Poker is a game that requires concentration and patience, but it can also be fun. It’s a great way to spend time with friends, and it can even help you improve your social skills.
There are a lot of cognitive benefits that come from playing poker, including improved critical thinking skills. This can be a big help in a variety of situations, from determining the best move to winning the next hand at the table.
Learning to read hands effectively is another skill that can be developed by playing poker. This is important because it can help you to determine what kind of hand your opponents are holding and how likely they are to make a good decision.
It is also useful to learn how to calculate the probability of a certain card coming up on the next street. This can help you to decide if it’s worth raising your bet or not.
Knowing when to raise and when to call is one of the most essential aspects of poker. It can help you to build a strong bankroll and avoid losing money.
The first thing to remember is to be cautious and play with a budget. This is especially important if you’re new to the game. Too many novice players will throw caution to the wind and start betting recklessly.
This is a mistake that can easily be avoided, and it will save you a lot of grief down the line. You should always set a limit for your bankroll, and stick to it.
You should also be careful to only raise with a premium hand. This is especially true if you’re playing at a 6-max table or a 9-max game.
It’s a good idea to raise with suited connectors, face cards and medium pairs from time to time, particularly in a tight game. This will balance out the times that you’re raising with a premium hand, and it will help to keep your opponents guessing about what you’re holding.

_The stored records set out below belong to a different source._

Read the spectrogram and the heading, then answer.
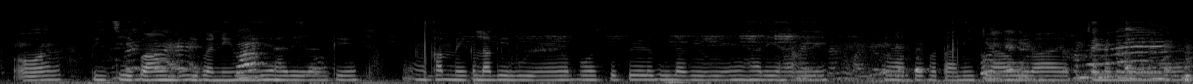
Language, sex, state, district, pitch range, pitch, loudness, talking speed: Hindi, female, Chhattisgarh, Kabirdham, 200-210 Hz, 205 Hz, -35 LUFS, 145 wpm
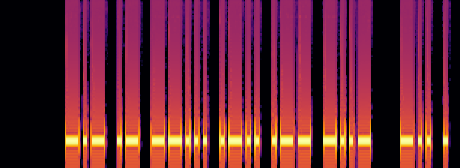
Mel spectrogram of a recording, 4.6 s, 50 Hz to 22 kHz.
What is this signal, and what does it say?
Morse code, heard as a keyed tone, about 28 wpm, 700 Hz. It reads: KA7LWX DE
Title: USA Callsign DE Callsign - 6 Characters - 28wpm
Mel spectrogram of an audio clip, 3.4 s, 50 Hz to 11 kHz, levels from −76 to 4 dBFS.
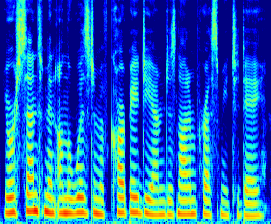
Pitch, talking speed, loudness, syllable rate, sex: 205 Hz, 230 wpm, -15 LUFS, 5.8 syllables/s, female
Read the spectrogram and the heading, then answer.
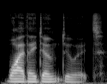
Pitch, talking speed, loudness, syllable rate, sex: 125 Hz, 280 wpm, -18 LUFS, 5.4 syllables/s, male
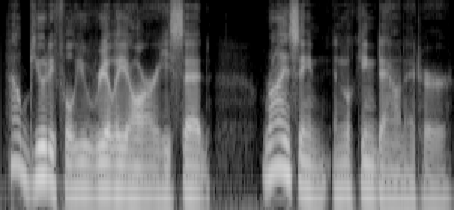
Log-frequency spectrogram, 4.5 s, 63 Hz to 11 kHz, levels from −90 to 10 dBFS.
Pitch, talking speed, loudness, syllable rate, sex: 105 Hz, 170 wpm, -19 LUFS, 5.0 syllables/s, male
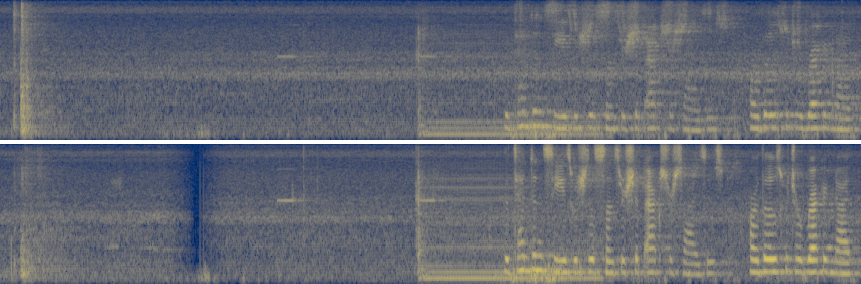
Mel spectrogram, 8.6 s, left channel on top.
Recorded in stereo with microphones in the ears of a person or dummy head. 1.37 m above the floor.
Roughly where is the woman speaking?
Right.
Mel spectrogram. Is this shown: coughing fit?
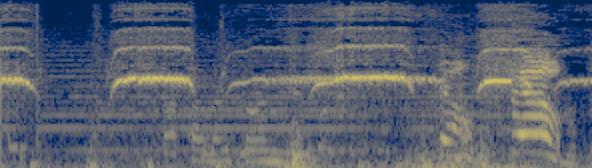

As mentioned above, you should only raise with a premium hand when you’re confident that your opponent isn’t in a position to exploit you. This will protect your bankroll and keep you from making unnecessary bets, which can lead to losses.
You can also use conditional probability to help you find a non-exploitative range of hands. This can be useful in figuring out how to read your opponent’s hands and deciding what moves to make when you’re on the verge of making a mistake.
When you’re playing poker, it’s easy to get caught up in the emotions of the game. You might feel a lot of pressure to win, and you might be afraid that someone is going to take your money.
However, you should not let this influence your decisions. You should try to play as objectively as possible, and you should remember that no one can ever predict what the other players will do.
Poker is a great way to develop your social skills, especially in the online environment. It’s a game that draws people from all walks of life and from all backgrounds, and it can be a great way to meet new people. It can also improve your memory and concentration skills, which will serve you well in the long run.